In other media
- In the Super Friends animated series, his company the Galaxy Broadcasting Company, and its mother conglomerate Galaxy Communications are both referenced in the series, although he never actually appeared in the show.
- In Lois & Clark: The New Adventures of Superman, a character similar to Morgan Edge, named Bill Church, Jr. (portrayed by Bruce Campbell), appeared as the head of the "Intergang" crime organization. His father Bill Church, Sr. was played by Peter Boyle. Like Morgan Edge, Bill Church, Jr. owned a TV station, which was called "Multiworld Communications" instead of the comics' "Galaxy Communications".
- Morgan Edge has appeared in Justice League episode "Secret Society" Pt. 1 voiced by an uncredited Brian George. Edge is portrayed as a billionaire collector of unique oddities, but one who has no moral qualms against collecting sentient beings as if they were property, as he does with Clayface.

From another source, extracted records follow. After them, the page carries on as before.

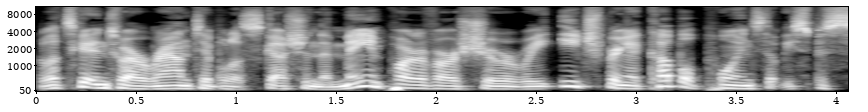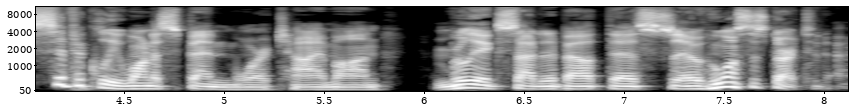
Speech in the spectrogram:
Let's get into our roundtable discussion, the main part of our show where we each bring a couple points that we specifically want to spend more time on. I'm really excited about this. So, who wants to start today?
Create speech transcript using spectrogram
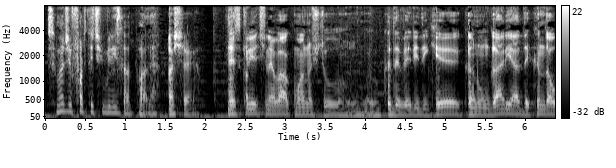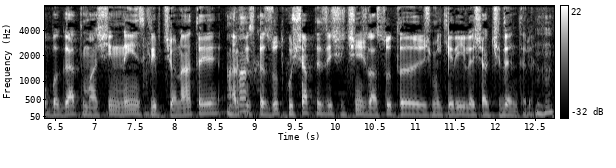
Se merge foarte civilizat pe alea. Așa e. Ne scrie cineva, acum nu știu cât de veridic e, că în Ungaria, de când au băgat mașini neinscripționate, Aha. ar Aha. fi scăzut cu 75% șmicheriile și accidentele. Mhm.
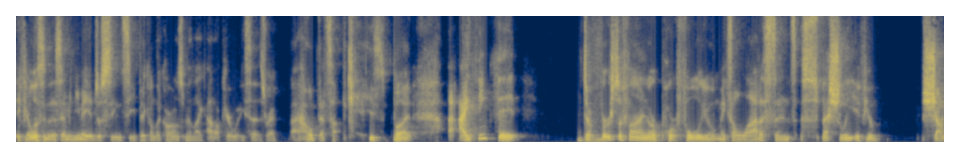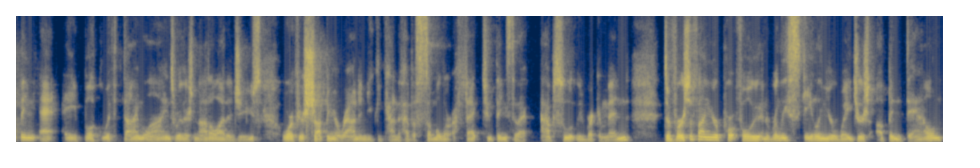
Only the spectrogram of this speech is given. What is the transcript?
if you're listening to this, I mean, you may have just seen CPick on the Cardinals and like, I don't care what he says, right? I hope that's not the case. But I think that diversifying our portfolio makes a lot of sense, especially if you're shopping at a book with dime lines where there's not a lot of juice, or if you're shopping around and you can kind of have a similar effect to things that I absolutely recommend. Diversifying your portfolio and really scaling your wagers up and down,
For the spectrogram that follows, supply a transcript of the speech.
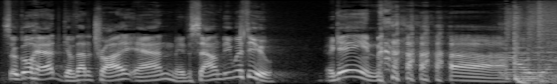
So go ahead, give that a try, and may the sound be with you. Again!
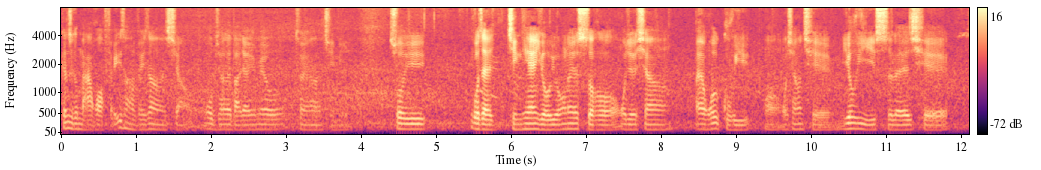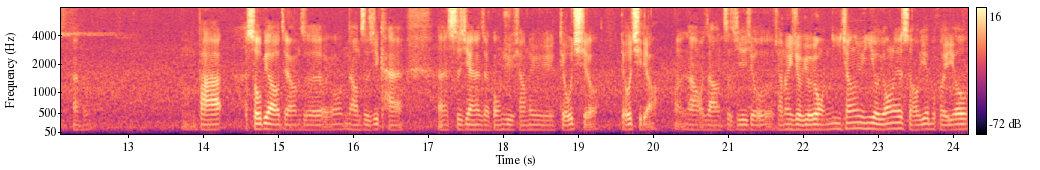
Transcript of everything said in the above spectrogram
跟这个漫画非常非常像，我不晓得大家有没有同样的经历。所以我在今天游泳的时候，我就想，哎，我故意，哦，我想去有意识的去，嗯，把手表这样子让自己看，嗯，时间的这工具相当于丢弃了，丢弃掉，嗯，然后让自己就相当于就游泳，你相当于你游泳的时候也不会有。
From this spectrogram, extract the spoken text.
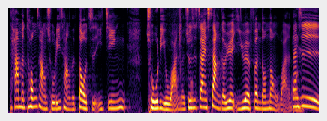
他们通常处理厂的豆子已经处理完了，就是在上个月一月份都弄完了。但是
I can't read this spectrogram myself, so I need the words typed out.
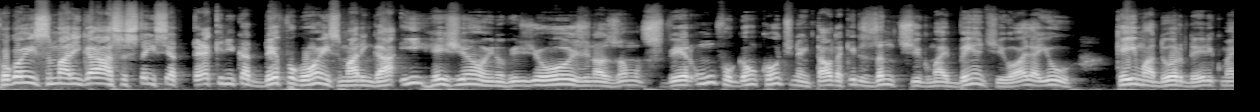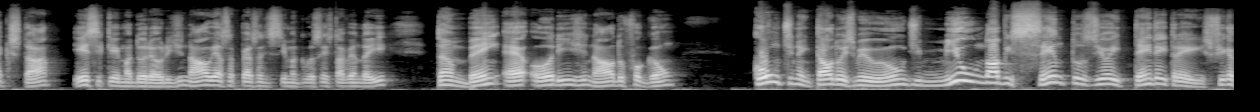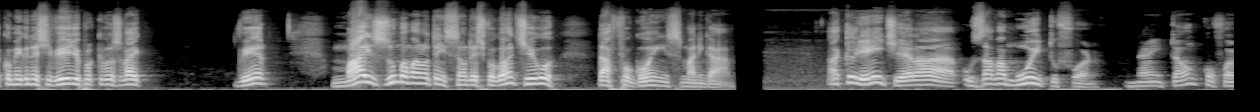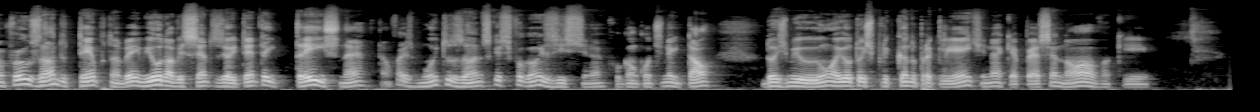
Fogões Maringá, assistência técnica de fogões Maringá e região. E no vídeo de hoje nós vamos ver um fogão continental daqueles antigos, mas bem antigo. Olha aí o queimador dele, como é que está. Esse queimador é original e essa peça de cima que você está vendo aí também é original do fogão Continental 2001 de 1983. Fica comigo nesse vídeo porque você vai ver mais uma manutenção desse fogão antigo da Fogões Maringá. A cliente ela usava muito o forno, né? Então, conforme foi usando o tempo também, 1983, né? Então faz muitos anos que esse fogão existe, né? Fogão Continental 2001. Aí eu estou explicando para a cliente, né, que a peça é nova, que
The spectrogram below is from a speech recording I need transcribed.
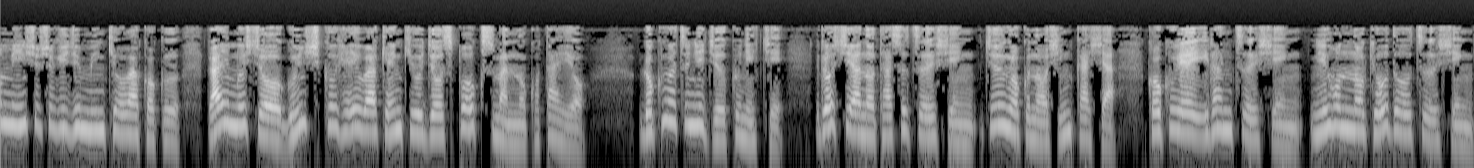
村民主主義人民共和国外務省軍縮平和研究所スポークスマンの答えを、6月29日、ロシアのタス通信、中国の新華社、国営イラン通信、日本の共同通信、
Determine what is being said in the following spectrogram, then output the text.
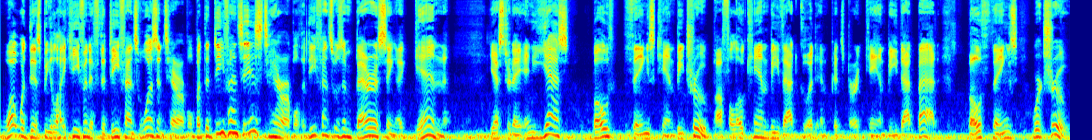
what would this be like even if the defense wasn't terrible? But the defense is terrible. The defense was embarrassing again yesterday. And yes, both things can be true. Buffalo can be that good and Pittsburgh can be that bad. Both things were true.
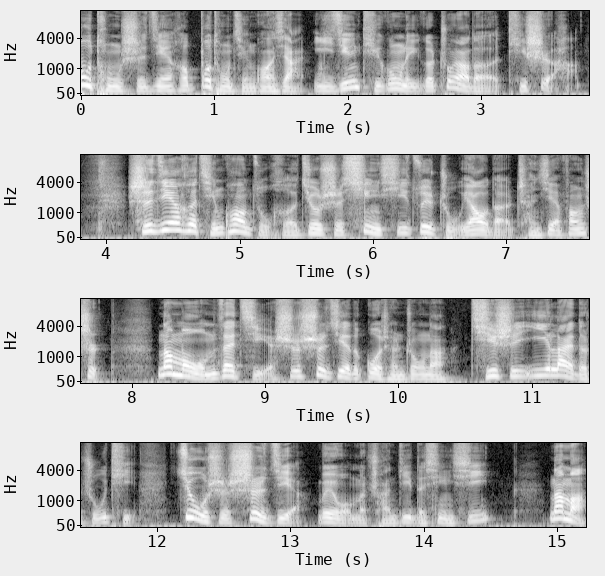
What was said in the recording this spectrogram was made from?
不同时间和不同情况下，已经提供了一个重要的提示哈。时间和情况组合就是信息最主要的呈现方式。那么我们在解释世界的过程中呢，其实依赖的主体就是世界为我们传递的信息。那么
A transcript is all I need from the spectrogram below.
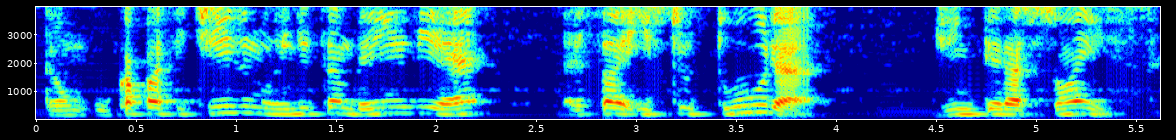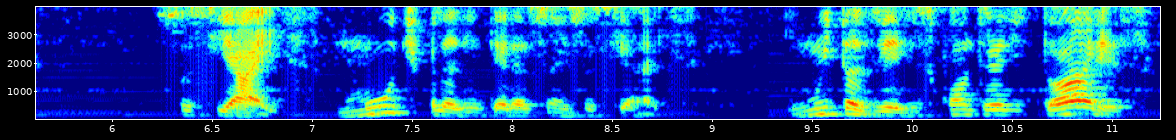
Então, o capacitismo ele também ele é essa estrutura de interações sociais, múltiplas interações sociais, e muitas vezes contraditórias,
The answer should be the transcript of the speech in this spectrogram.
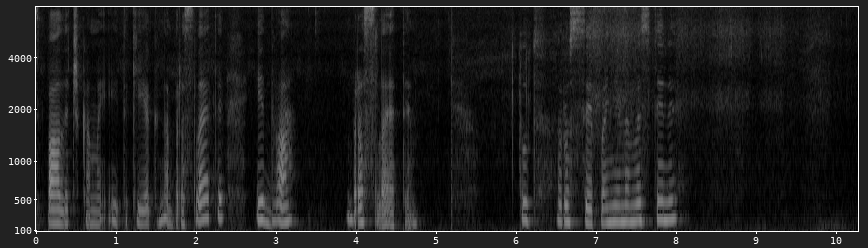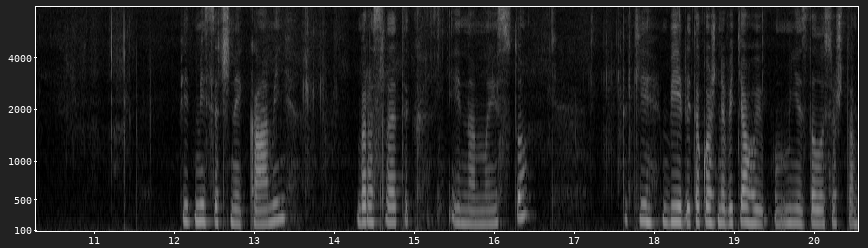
з паличками, і такі, як на браслети, і два браслети. Тут розсипані намистини. Підмісячний камінь, браслетик і намисто. Такі білі, також не витягую, бо мені здалося, що там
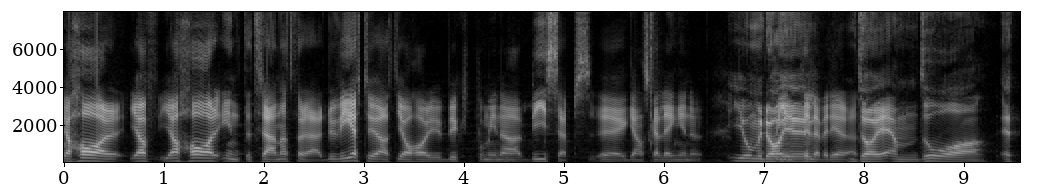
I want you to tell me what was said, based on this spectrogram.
Jag har, jag, jag har inte tränat för det här. Du vet ju att jag har ju byggt på mina biceps eh, ganska länge nu. Jo, men du har, ju, levererat. du har ju ändå ett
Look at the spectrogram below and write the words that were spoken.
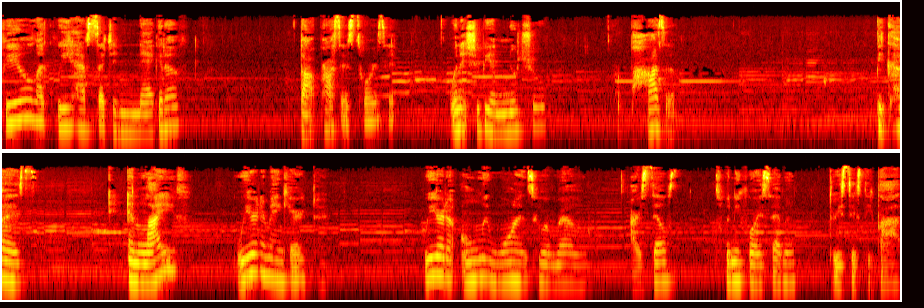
feel like we have such a negative thought process towards it when it should be a neutral or positive. Because in life, we are the main character. We are the only ones who are around ourselves 24 7, 365.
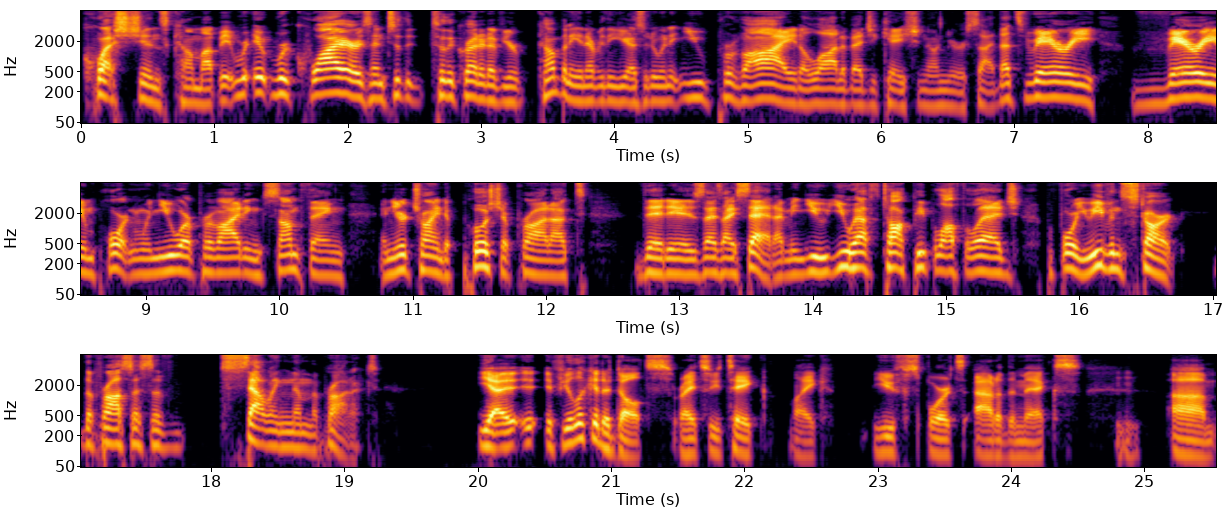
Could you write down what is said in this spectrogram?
questions come up. It, it requires, and to the to the credit of your company and everything you guys are doing, it you provide a lot of education on your side. That's very very important when you are providing something and you're trying to push a product that is, as I said, I mean, you you have to talk people off the ledge before you even start the process of selling them the product. Yeah, if you look at adults, right? So you take like youth sports out of the mix. Mm-hmm. Um,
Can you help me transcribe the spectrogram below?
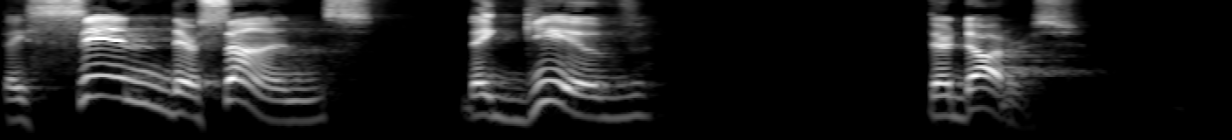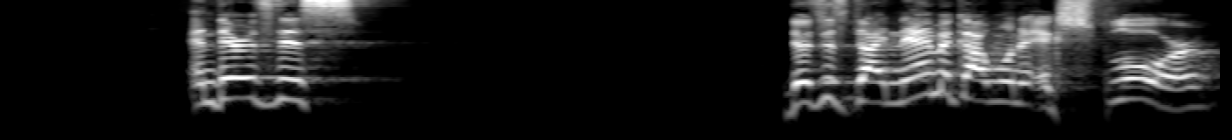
They send their sons, they give their daughters. And there's this there's this dynamic I want to explore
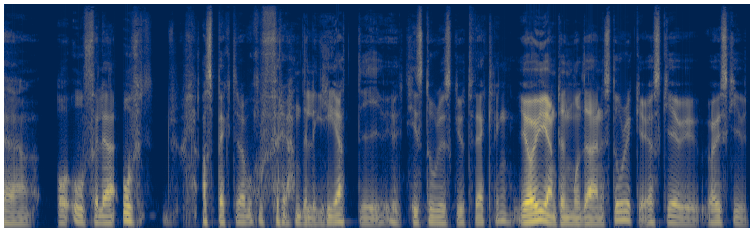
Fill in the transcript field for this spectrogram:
Eh, och oförlä, of, aspekter av oföränderlighet i historisk utveckling. Jag är ju egentligen modern historiker. Jag, skrev ju, jag har ju skrivit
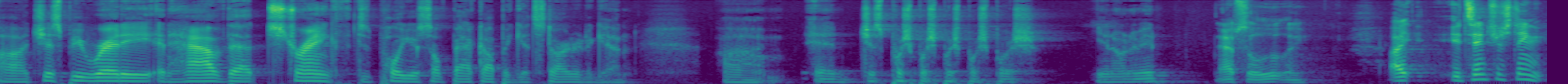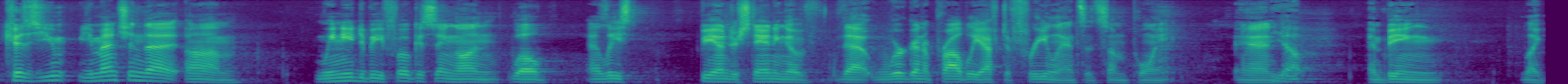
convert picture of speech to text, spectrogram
Uh, just be ready and have that strength to pull yourself back up and get started again. Um, and just push, push, push, push, push. You know what I mean? Absolutely. I it's interesting because you you mentioned that um, we need to be focusing on well at least be understanding of that we're going to probably have to freelance at some point and Yep. and being like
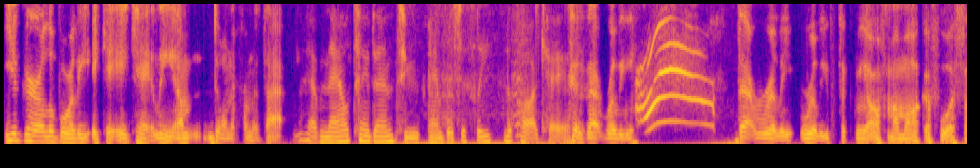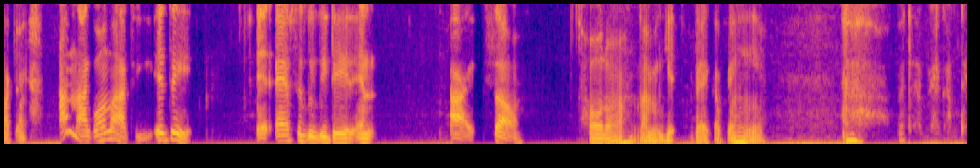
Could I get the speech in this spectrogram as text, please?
your girl Lebora Lee, aka Catley. I'm doing it from the top. You have now tuned in to Ambitiously the podcast. Because that really that really, really took me off my marker for a second. I'm not gonna lie to you, it did. It absolutely did. And all right, so hold on, let me get back up in here. Put that back up there.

Gorilla Grodd and his Secret Society broke into his mansion to free Clayface from his prison. He attempted to flee on a boat while disguised as a chef, but Killer Frost froze the water and Morgan's alligator shoes gave away his identity to the Secret Society. Gorilla Grodd had him lead them to where Clayface was stored. As the other Secret Society members enter the room, Killer Frost (off screen) entraps Morgan Edge in ice, presumably freezing him to death.
- Morgan Edge is a recurring villain in Smallville initially played by Rutger Hauer in the first appearance, and later by Patrick Bergin. He has appeared as a Metropolis crime lord, and old friend of Lionel Luthor. In the episode "Exile", Clark Kent stole the money from a bank while one of Edge's gangs were in the middle of a heist. Edge approached Clark in his apartment and offered him a job. At first Clark turned him down, but after Lana found him, he decided he could use the money to disappear and meets Edge to accept his offer. Edge asked him to break into Lionel's LuthorCorp office and steal a package from a titanium reinforced safe. Clark later learned that the item he stole was the blood sample taken by Helen Bryce. Jonathan Kent destroyed it immediately. Edge came to Smallville and demanded the package. Clark told him that he didn't have it, but Edge took Jonathan and Martha Kent hostage to force Clark to give it to him. Clark used a piece of green meteor rock to cut his arm and give him a new sample. Edge returned the blood to Lionel and told him that he could provide him with the source. Lionel was very interested because he did not know the source. Edge's thugs brought Clark to Metropolis in the back of a truck for the hand off, but Clark used his heat vision to create an explosion, which destroyed the truck. Lionel believed that Edge set him up to be killed. Edge fell into the water after being shot by Lionel's security, where he was presumed dead. Morgan survived, however, and was found by Lex Luthor. This time, Edge had received plastic surgery in order to hide from Lionel. Edge ultimately confesses, on tape, to the murder of Lionel's parents, but ultimately conspires with Lionel to break Lex's fragile psyche and discredit his testimony. Lex eventually tracks down Edge, also shooting him, but he manages to escape. In one last attempt, Edge attempts to kill Lex using his car, but is shot several times and killed before he has a chance to do so.
- In Superman IV: The Quest for Peace, a similar media mogul takes over the Daily Planet where David Warfield (played by Sam Wanamaker) is based on Morgan Edge.
- Cary Bates (w), Curt Swan (p), Murphy Anderson (i). "Secret of the Phantom Quarterback!" Superman 264 (June 1973), DC Comics
- Superman's Pal, Jimmy Olsen #139 (August 1971)
- Superman vol. 3 #1 (Oct. 2011)
- Superman vol. 3 #2 (Dec. 2011)
- MAN OF STEEL WGBS NEWS EASTER EGG IMAGE
- Superman Homepage: Morgan Edge
- DCU Guide: Morgan Edge Pre-Crisis chronology
- DCU Guide: Morgan Edge Clone Pre-Crisis chronology
- DCU Guide: Morgan Edge Post-Crisis chronology